Advice for new college students. Read. Remember. Congratulations, you're ready to graduate. (Yes, it really does go by that quickly.) By Ryan Tibbens
When you arrive at your dorm, be nice and be confident. Don't be too cool to hug your parents. If dudes in the dorm feel hostile, pretend like you're in prison and punch the biggest guy in the face as hard as you can to establish dominance. Go to every class, even if they don't take attendance. Read everything they tell you to read, even if they don't seem to use it. Take notes by hand. If possible, set aside time in your weekday schedule for short naps, gym visits, and library sessions. Get involved in dorm activities. Join a club. Don't rush until second semester or sophomore year or maybe at all. Use professors' office hours. Start studying three days before you think you need to. Pack extra Febreze. Start lining up next year's living arrangements two weeks before anybody else brings it up. Beer before liquor, never been sicker. Don't talk to cops. Don't walk in the street. Don't call or text after midnight. Don't do anything I wouldn't do, and don't do some things I would.
What advice would YOU give rising freshmen as they head off to college for the first time?

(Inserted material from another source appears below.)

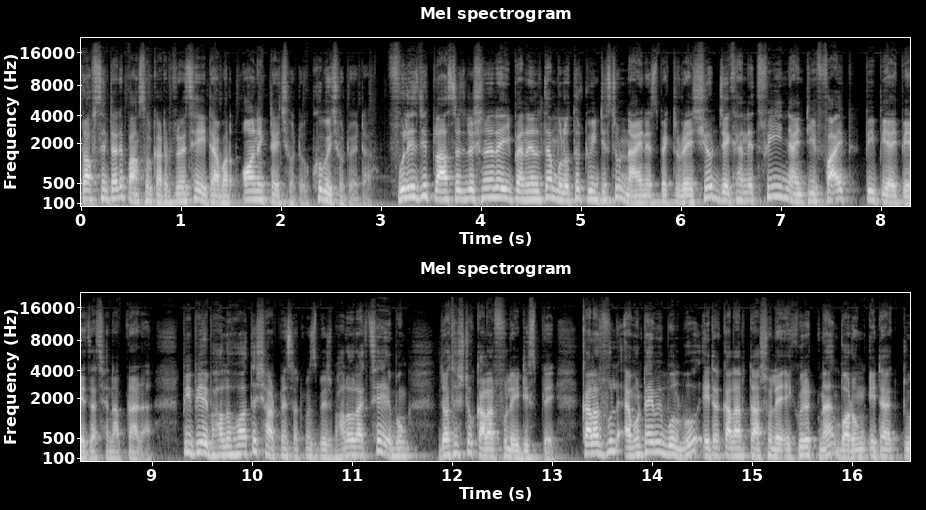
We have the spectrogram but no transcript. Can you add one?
টপ সেন্টারে পাঁচশোর কাটআপ রয়েছে, এটা আবার অনেকটাই ছোট, খুবই ছোট এটা। ফুল এইচডি প্লাস রেজলিউশনের এই প্যানেলটা মূলত টোয়েন্টি টু নাইন এসপেক্ট রেশিওর যেখানে থ্রি নাইনটি ফাইভ পিপিআই পেয়ে যাচ্ছেন আপনারা। পিপিআই ভালো হওয়াতে শার্পনেস শার্পনেস বেশ ভালো লাগছে এবং যথেষ্ট কালারফুল এই ডিসপ্লে কালারফুল এমনটাই আমি বলব এটার কালারটা আসলে একুরেট না, বরং এটা একটু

Leave some wisdom in the comment section below.
By Ryan Tibbens
Check out the CONTEST at the end of this article!
A new teacher recently asked for advice, claiming 'impostor syndrome.'

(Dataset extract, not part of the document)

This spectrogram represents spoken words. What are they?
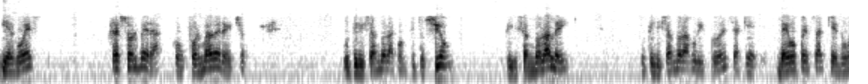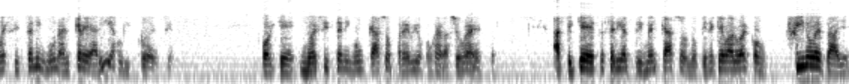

This was my response:
"Fake it 'til you make it, and don't be too upset if you never really feel like you make it (just trust student feedback and results). Ask for help; beg, borrow, and steal. Then steal more. Make the kids laugh in class and nervous when the grades are due. Make parents and principals confident; make students curious and aware. Make time for yourself. Find your favorite beer or wine, and keep it on hand. Find your favorite students and build bonds, but never let them or anyone else know that you have favorites. Tell yourself you'll go to bed early, and don't be surprised when it's 2am. Tell yourself you'll get up early, and don't be surprised when kids arrive at your classroom door before you do once in a while. Specialize in something. Attend as many conferences and as much professional development as you can in the first five years and then semi-regularly after that. Watch 'The Dog Whisperer.' Get on a first-name basis with the main office secretary and custodians as soon as possible (they run the school). Always be yourself: kids sense phonies like bees sense fear. Oh, and apply for other, better jobs ASAP."
ENTRIES ARE CLOSED -- Are/were you a teacher, coach, classified employee, or school administrator? Were you an observant student? We're offering a $20 Amazon.com gift card to the person who submits the best ORIGINAL advice to beginning teachers. Keep entries under 200 words and appropriate for classroom discussion. ReadThinkWriteSpeak must receive at least eight entries to activate the contest and prize, so tell your friends. Contact us using the form below, email, or private messages in Facebook or Twitter. Top submissions will be posted and voted upon in mid-July. All entries due by 7/10/2019.
Because no one else